“We’re trying to do the honor system with self-quarantine but it doesn’t seem to be working,” she said.
Officials continued to beg residents to stay at home.
“Please just behave as if you have the virus, keep your physical distance from people going out, wear a mask, and stay home as much as possible,” said Councilwoman Keani Rawlins-Fernandez. “If we all act like we have the virus, that will help to prevent a surge that our healthcare facilities will not be able to accommodate.”
Punahele Alcon, on behalf of Molokai General Hospital, posted to social media Sunday with some reassuring words for concerned residents.
“With the two recently identified positive COVID-19 tests on Molokai, many are wondering if they are at risk of exposure to the virus because they shopped at the store,” she wrote. “The risk of getting the virus from being a shopper is extremely low. The guidelines say: Higher risk for someone who was less than 6 feet away from a person who tested positive for 30 minutes or more, or if the infected person coughs or sneezes directly on a person less than 6 feet away.”
MGH recommended residents monitor for any signs of fever, cough or shortness of breath. If you develop any of these symptoms, call your doctor or MGH for screening.

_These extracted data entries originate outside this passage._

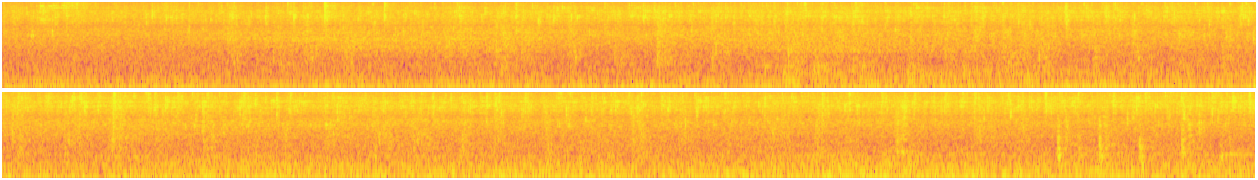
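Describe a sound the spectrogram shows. Footsteps crunch softly through grass and gravel.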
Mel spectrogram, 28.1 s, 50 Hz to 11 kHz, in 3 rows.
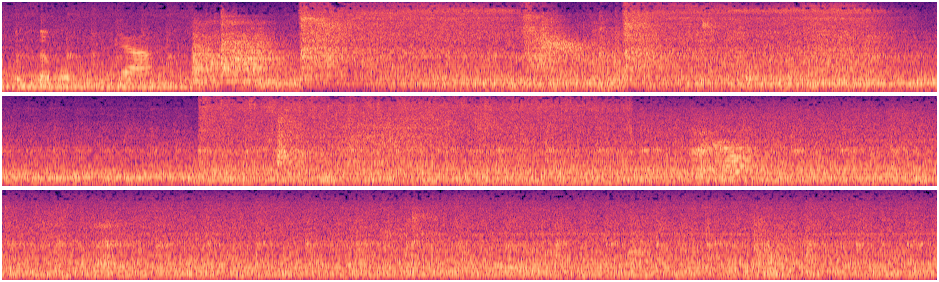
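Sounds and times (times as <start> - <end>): milking machine hum: 0.0 - 28.0
hiss: 3.0 - 9.0, 11.3 - 15.7.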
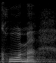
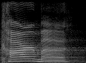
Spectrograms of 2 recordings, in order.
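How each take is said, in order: First: The first vowel is rounded, New Orleans style. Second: The first vowel is open and unrounded, Midwestern style.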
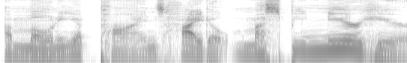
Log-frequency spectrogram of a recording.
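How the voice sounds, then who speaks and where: A man puts on a character voice at a medium pitch. The recording is very clean, with a silent background. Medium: read story. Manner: brash, dramatic.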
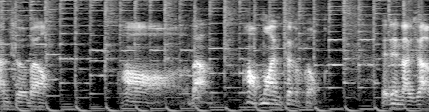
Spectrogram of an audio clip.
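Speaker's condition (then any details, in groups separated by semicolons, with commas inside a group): Tongue cancer; half tongue removed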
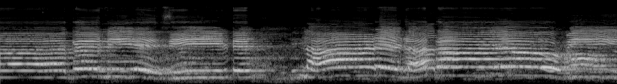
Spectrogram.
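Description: A woman singing a folk song without accompaniment in a high voice, holding long notes that bend and slide in pitch, with a short breath-pause about halfway through.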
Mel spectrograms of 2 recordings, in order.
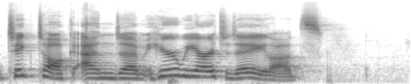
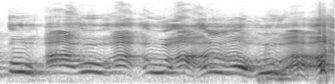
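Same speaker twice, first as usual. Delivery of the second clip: higher laughing ooh-ah; mock monkey hoots; 9 semitones higher, 5 dB louder than usual. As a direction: hoot like a monkey, giggling. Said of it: "It sounds like I'm just going".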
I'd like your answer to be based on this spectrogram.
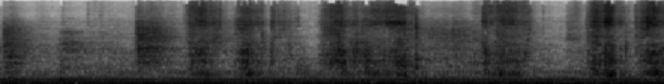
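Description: A spatula scrapes down the sides of a bowl of butter pecan coconut pound cake batter in soft, repeated strokes. The scraping is quiet and close, over a low steady background hum.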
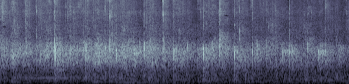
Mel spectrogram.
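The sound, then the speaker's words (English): An audience applauds steadily, a dense, even wash of many hands clapping at moderate volume with scattered sharper claps, sustained throughout without pause; a round of applause for those sitting on the ground at a packed-out gathering. “And thanks for those that are sitting on the, give those sitting on the ground a round of applause.”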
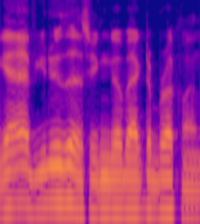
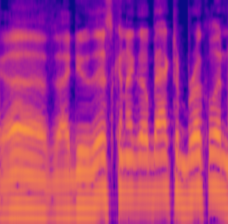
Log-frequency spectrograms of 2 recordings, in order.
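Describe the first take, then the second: First: Lightly acted yes, settling downward at the end; casual assurance. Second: Lightly acted request, pitch climbing on the ask; hopeful question. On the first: Bosses tell the cop he can go back, casual assurance. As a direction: grant it offhand, as a statement. Others answer the cop's request. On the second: Movie cop asks to go back to Brooklyn, hopeful question. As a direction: ask as if bargaining for a favour. Film character asks to go home.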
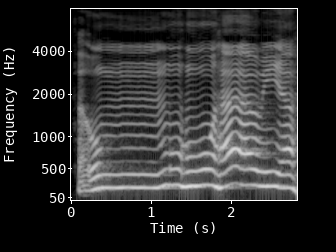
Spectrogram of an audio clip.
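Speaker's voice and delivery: slow فأمه at normal pitch with nasal hold. Shown as a demonstration. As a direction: hold the ghunna, keep it low. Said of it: "ওয়াজিব গুন্না". (নিচু সুরে গুন্না সহ)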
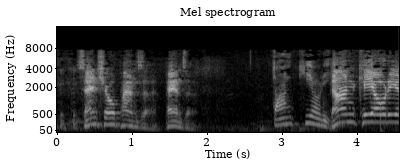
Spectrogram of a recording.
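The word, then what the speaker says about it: Don Quixote: Panza Panza don kote don keyote is right until I was until I was 40 years old I pronounced that Dan quick squacky and I have $158.2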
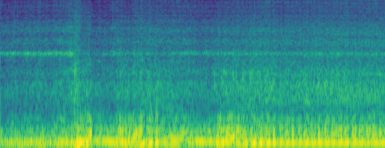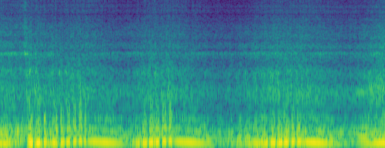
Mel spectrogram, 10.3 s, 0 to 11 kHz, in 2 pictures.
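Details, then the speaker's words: BMW E30 with hard-starting/flooding issue, cold idle: slow uneven surges every second or so, lumpy like a big cam, hunting; smooths out when fully warmed up and under driving load, cause unknown. "Here it kind of sounds like it's surging a little. So if anybody knows what would cause that, it's like it's stuttering, like up, and like it's got a now it's loping. Sounds like it's got a cam in it."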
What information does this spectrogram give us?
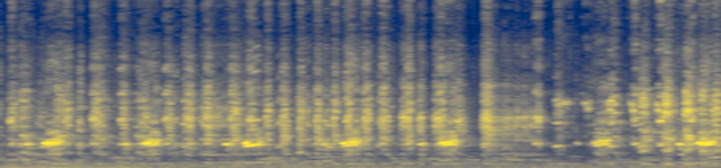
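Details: Farmed guineafowl give harsh, rasping squawks in quick, uneven bursts, with several birds calling over one another.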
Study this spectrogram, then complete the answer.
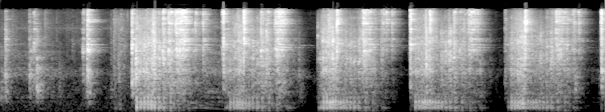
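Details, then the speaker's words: Old two-stroke ice auger: buzzes in short bursts about a second each, then sags and nearly dies between them; engine keeps stalling, adjustment next. "why does it keep dying out"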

The hospital will continue to make appointments for curbside screening at the Outpatient Clinic Monday through Friday from 10 a.m. to 2 p.m. by appointment only, by calling 553-3121.
The information in this story is current as of press deadline Sunday, April 5 but with the current situation changing rapidly, updates will be available on The Molokai Dispatch Facebook page and website.